## WORK INSTRUCTION
In the copy, include no pictures, but reproduce every record exactly.

## EXERCISE DATA
----

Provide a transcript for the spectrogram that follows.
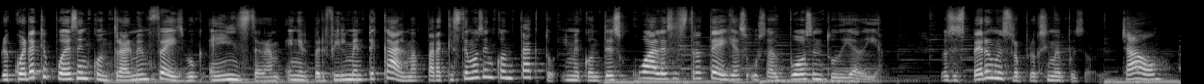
Recuerda que puedes encontrarme en Facebook e Instagram en el perfil Mente Calma para que estemos en contacto y me contes cuáles estrategias usas vos en tu día a día. Los espero en nuestro próximo episodio. Chao.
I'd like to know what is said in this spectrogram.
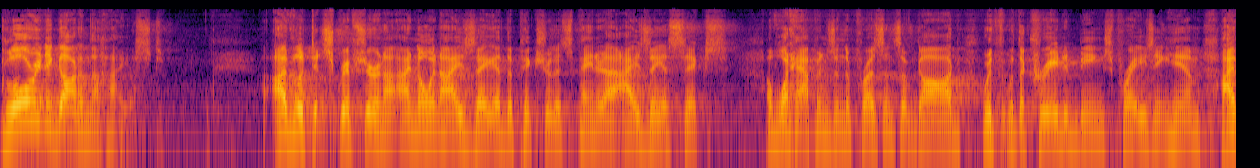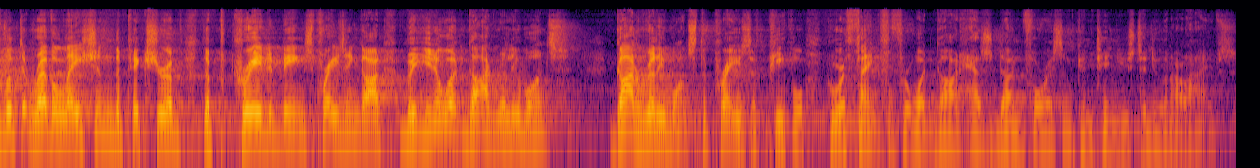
Glory to God in the highest. I've looked at scripture and I, know in Isaiah the picture that's painted, uh, Isaiah 6 of what happens in the presence of God with, with the created beings praising Him. I've looked at Revelation, the picture of the created beings praising God. But you know what God really wants? God really wants the praise of people who are thankful for what God has done for us and continues to do in our lives.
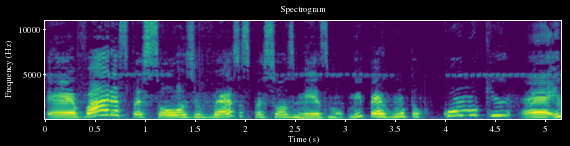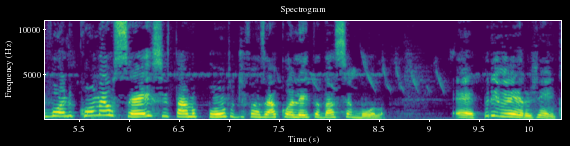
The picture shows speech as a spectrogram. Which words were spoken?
É, várias pessoas, diversas pessoas mesmo, me perguntam como que... É, Ivone, como eu sei se está no ponto de fazer a colheita da cebola? É, primeiro, gente,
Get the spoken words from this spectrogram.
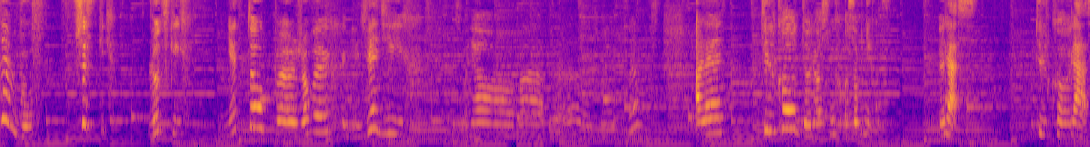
Zębów! Wszystkich! Ludzkich, nietoperzowych, niedźwiedzich, słoniowa, ale tylko dorosłych osobników. Raz, tylko raz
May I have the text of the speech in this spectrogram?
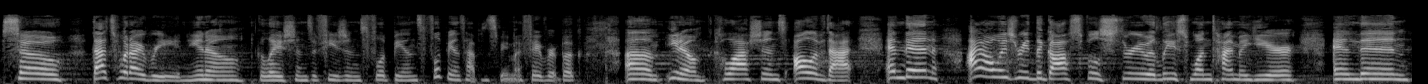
So that's what I read, you know, Galatians, Ephesians, Philippians. Philippians happens to be my favorite book. Um, you know, Colossians, all of that. And then I always read the Gospels through at least one time a year, and then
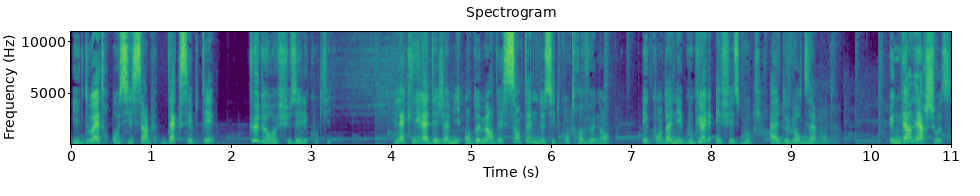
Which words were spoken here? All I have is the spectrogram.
Il doit être aussi simple d'accepter que de refuser les cookies. La CNIL a déjà mis en demeure des centaines de sites contrevenants et condamné Google et Facebook à de lourdes amendes. Une dernière chose,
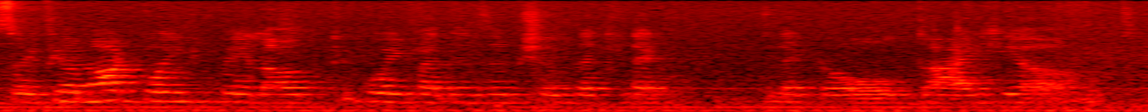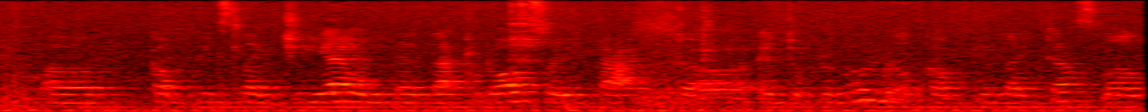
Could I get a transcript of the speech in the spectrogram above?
So if you're not going to bail out, going by the assumption that let, let the old die here, uh, companies like GM, then that would also impact uh, entrepreneurial company like Tesla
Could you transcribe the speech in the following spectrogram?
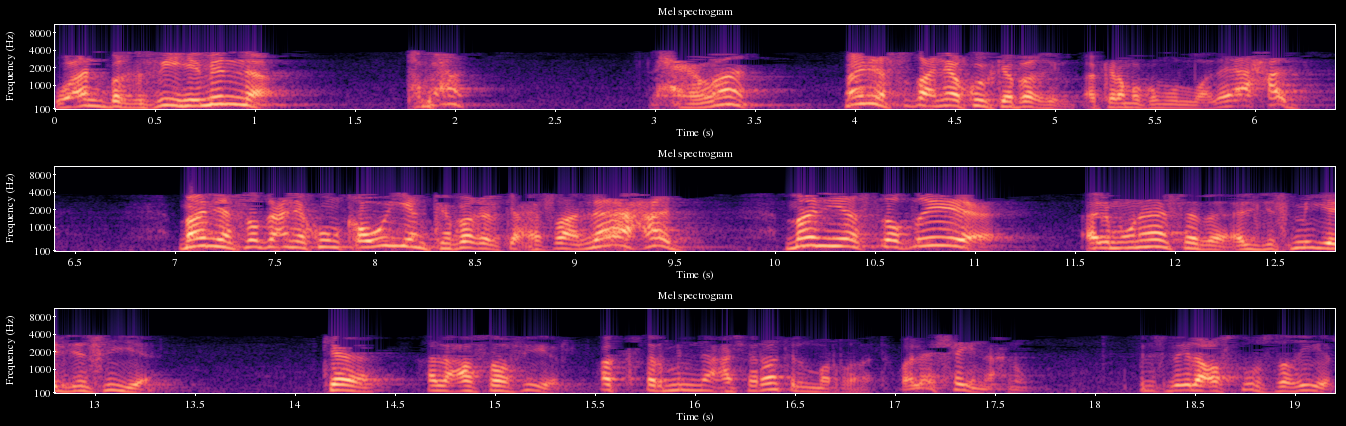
وأنبغ فيه منا. طبعا. الحيوان. من يستطيع أن يأكل كبغل؟ أكرمكم الله. لا أحد. من يستطيع أن يكون قويا كبغل كحصان؟ لا أحد. من يستطيع المناسبة الجسمية الجنسية؟ كالعصافير. أكثر منا عشرات المرات. ولا شيء نحن. بالنسبة إلى عصفور صغير.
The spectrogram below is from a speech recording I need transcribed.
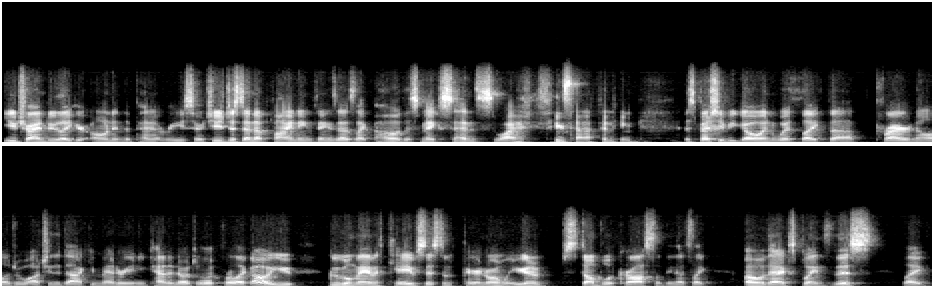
you try and do like your own independent research, you just end up finding things that's like, oh, this makes sense. Why are these things happening? Especially if you go in with like the prior knowledge of watching the documentary and you kind of know what to look for. Like, oh, you Google Mammoth Cave Systems paranormal, you're gonna stumble across something that's like, oh, that explains this like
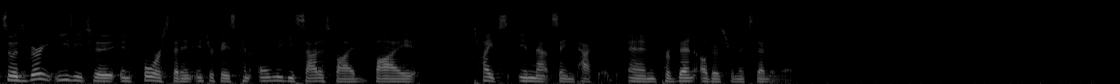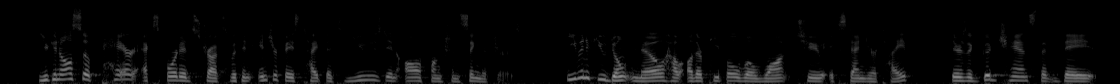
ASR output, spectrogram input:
so it's very easy to enforce that an interface can only be satisfied by types in that same package and prevent others from extending it. You can also pair exported structs with an interface type that's used in all function signatures. Even if you don't know how other people will want to extend your type, there's a good chance that they,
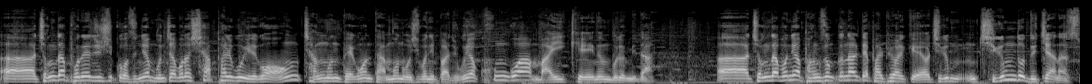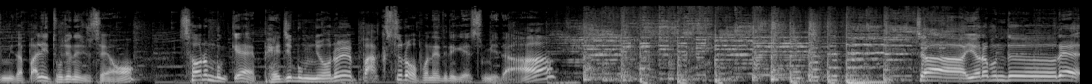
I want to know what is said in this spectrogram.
아, 정답 보내주실 곳은요. 문자번호 샵8910, 장문 100원, 단문 50원이 빠지고요. 콩과 마이케이는 무료입니다. 아, 정답은요. 방송 끝날 때 발표할게요. 지금, 지금도 늦지 않았습니다. 빨리 도전해주세요. 서른 분께 배즙 음료를 박스로 보내드리겠습니다. 자, 여러분들의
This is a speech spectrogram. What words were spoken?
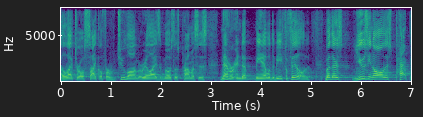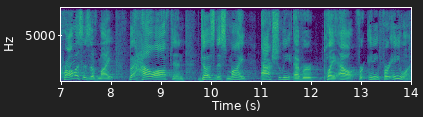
electoral cycle for too long, but realize that most of those promises never end up being able to be fulfilled. But there's using all this promises of might, but how often does this might actually ever play out for, any, for anyone?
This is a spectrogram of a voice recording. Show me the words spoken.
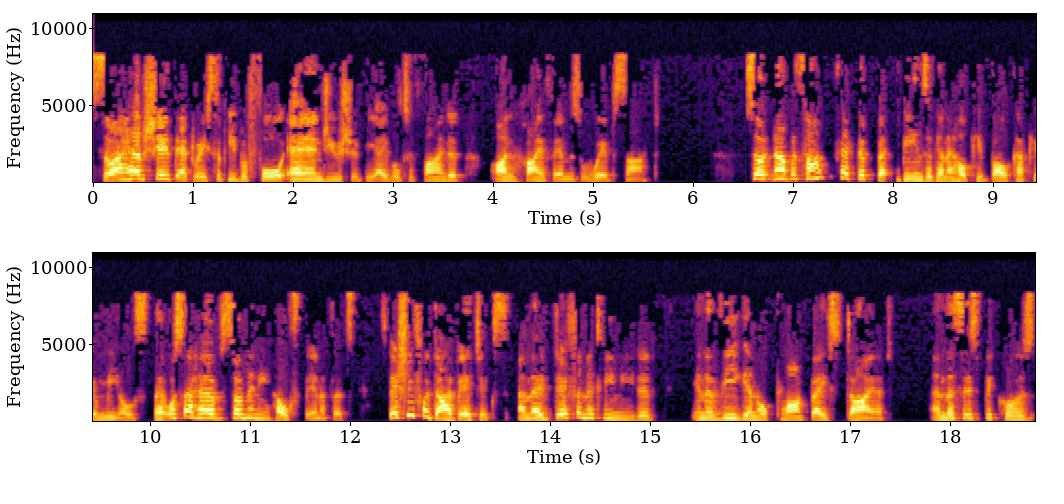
So I have shared that recipe before and you should be able to find it on ChaiFM's website. So now besides the fact that beans are going to help you bulk up your meals, they also have so many health benefits, especially for diabetics, and they're definitely needed in a vegan or plant-based diet. And this is because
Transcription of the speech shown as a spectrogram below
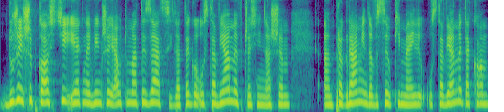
dużej szybkości i jak największej automatyzacji. Dlatego ustawiamy wcześniej naszym programie do wysyłki maili, ustawiamy taką,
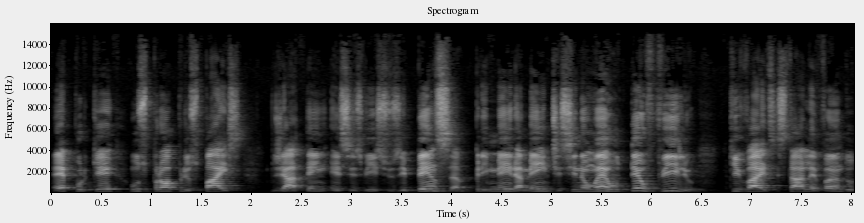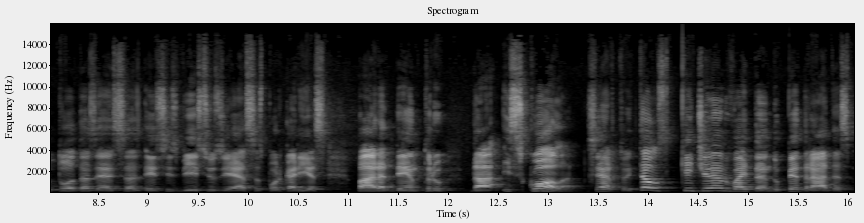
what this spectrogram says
é porque os próprios pais já têm esses vícios. E pensa, primeiramente, se não é o teu filho que vai estar levando todas essas esses vícios e essas porcarias para dentro da escola, certo? Então, Quintiliano vai dando pedradas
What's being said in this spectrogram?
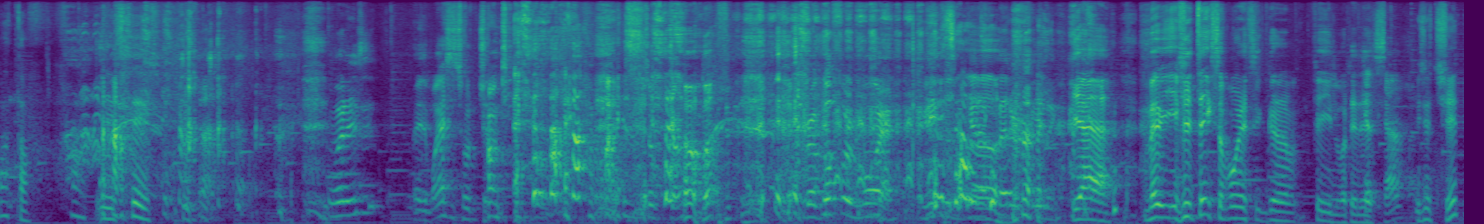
What the fuck is this? What is it? Wait, why is it so chunky? why is it so chunky? Bro, go for more. You need to get a better feeling. Yeah, maybe if you take some more, it's gonna feel what it is. Get is. Is it shit?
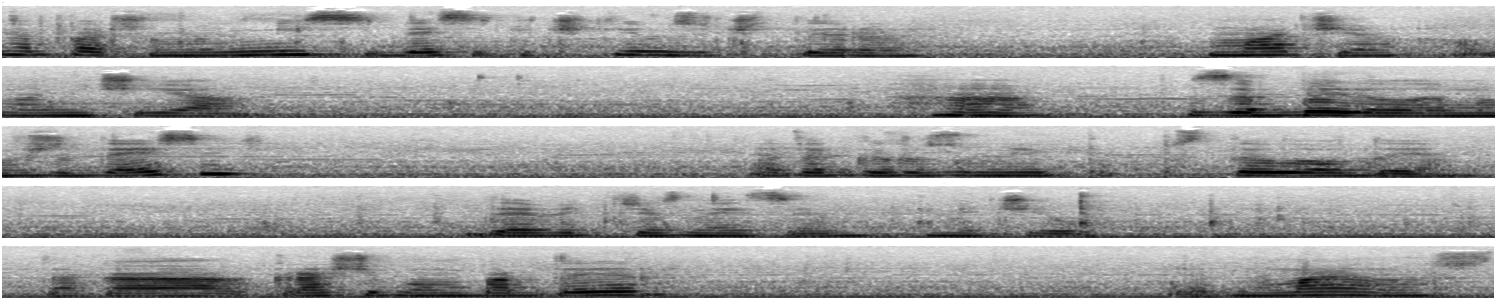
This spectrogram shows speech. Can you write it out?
На першому місці 10 очків за 4 матчі, одна нічия. Ха, забили ми вже 10. Я так розумію, пропустили один. 9 різниці м'ячів. Так, а кращий бомбардир. Як немає у нас.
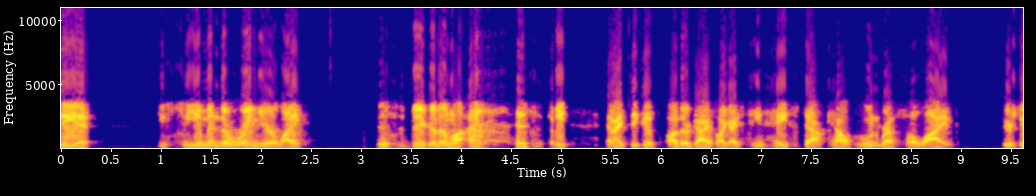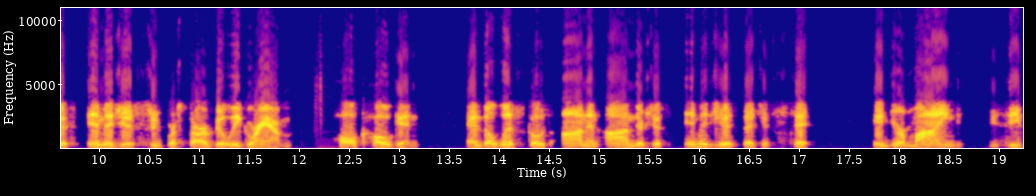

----

## EXPECTED ANSWER
Provide a transcript for the spectrogram that follows.
Recuerda que puedes encontrarme en Facebook e Instagram en el perfil Mente Calma para que estemos en contacto y me contes cuáles estrategias usas vos en tu día a día. Los espero en nuestro próximo episodio. Chao.
I'd like to know what is said in this spectrogram.
Glory to God in the highest. I've looked at scripture and I, know in Isaiah the picture that's painted, uh, Isaiah 6 of what happens in the presence of God with, with the created beings praising Him. I've looked at Revelation, the picture of the created beings praising God. But you know what God really wants? God really wants the praise of people who are thankful for what God has done for us and continues to do in our lives.
The picture shows speech as a spectrogram. Which words were spoken?
É, várias pessoas, diversas pessoas mesmo, me perguntam como que... É, Ivone, como eu sei se está no ponto de fazer a colheita da cebola? É, primeiro, gente,
Get the spoken words from this spectrogram.
Zębów! Wszystkich! Ludzkich, nietoperzowych, niedźwiedzich, słoniowa, ale tylko dorosłych osobników. Raz, tylko raz
May I have the text of the speech in this spectrogram?
So that's what I read, you know, Galatians, Ephesians, Philippians. Philippians happens to be my favorite book. Um, you know, Colossians, all of that. And then I always read the Gospels through at least one time a year, and then
Which words were spoken here? All I have is the spectrogram.
Il doit être aussi simple d'accepter que de refuser les cookies. La CNIL a déjà mis en demeure des centaines de sites contrevenants et condamné Google et Facebook à de lourdes amendes. Une dernière chose,
Could I get a transcript of the speech in the spectrogram above?
So if you're not going to bail out, going by the assumption that let, let the old die here, uh, companies like GM, then that would also impact uh, entrepreneurial company like Tesla
Could you transcribe the speech in the following spectrogram?
وأنبغ فيه منا. طبعا. الحيوان. من يستطيع أن يأكل كبغل؟ أكرمكم الله. لا أحد. من يستطيع أن يكون قويا كبغل كحصان؟ لا أحد. من يستطيع المناسبة الجسمية الجنسية؟ كالعصافير. أكثر منا عشرات المرات. ولا شيء نحن. بالنسبة إلى عصفور صغير.
The spectrogram below is from a speech recording I need transcribed.
you try and do like your own independent research, you just end up finding things that's like, oh, this makes sense. Why are these things happening? Especially if you go in with like the prior knowledge of watching the documentary and you kind of know what to look for. Like, oh, you Google Mammoth Cave Systems paranormal, you're gonna stumble across something that's like, oh, that explains this like
ASR output, spectrogram input:
so it's very easy to enforce that an interface can only be satisfied by types in that same package and prevent others from extending it. You can also pair exported structs with an interface type that's used in all function signatures. Even if you don't know how other people will want to extend your type, there's a good chance that they,
I want to know what is said in this spectrogram.
아, 정답 보내주실 곳은요. 문자번호 샵8910, 장문 100원, 단문 50원이 빠지고요. 콩과 마이케이는 무료입니다. 아, 정답은요. 방송 끝날 때 발표할게요. 지금, 지금도 늦지 않았습니다. 빨리 도전해주세요. 서른 분께 배즙 음료를 박스로 보내드리겠습니다. 자, 여러분들의
This is a speech spectrogram. What words were spoken?
electoral cycle for too long, but realize that most of those promises never end up being able to be fulfilled. But there's using all this promises of might, but how often does this might actually ever play out for, any, for anyone?
This is a spectrogram of a voice recording. Show me the words spoken.
So I have shared that recipe before and you should be able to find it on ChaiFM's website. So now besides the fact that beans are going to help you bulk up your meals, they also have so many health benefits, especially for diabetics, and they're definitely needed in a vegan or plant-based diet. And this is because
Transcription of the speech shown as a spectrogram below
dużej szybkości i jak największej automatyzacji. Dlatego ustawiamy wcześniej naszym programie do wysyłki maili, ustawiamy taką,
what this spectrogram says
é porque os próprios pais já têm esses vícios. E pensa, primeiramente, se não é o teu filho que vai estar levando todas essas esses vícios e essas porcarias para dentro da escola, certo? Então, Quintiliano vai dando pedradas
What's being said in this spectrogram?
What the fuck is this? What is it? Wait, why is it so chunky? why is it so chunky? Bro, go for more. You need to get a better feeling. Yeah, maybe if you take some more, it's gonna feel what it is. Get is. Is it shit?
This spectrogram shows speech. Can you write it out?
На першому місці 10 очків за 4 матчі, одна нічия. Ха, забили ми вже 10. Я так розумію, пропустили один. 9 різниці м'ячів. Так, а кращий бомбардир. Як немає у нас.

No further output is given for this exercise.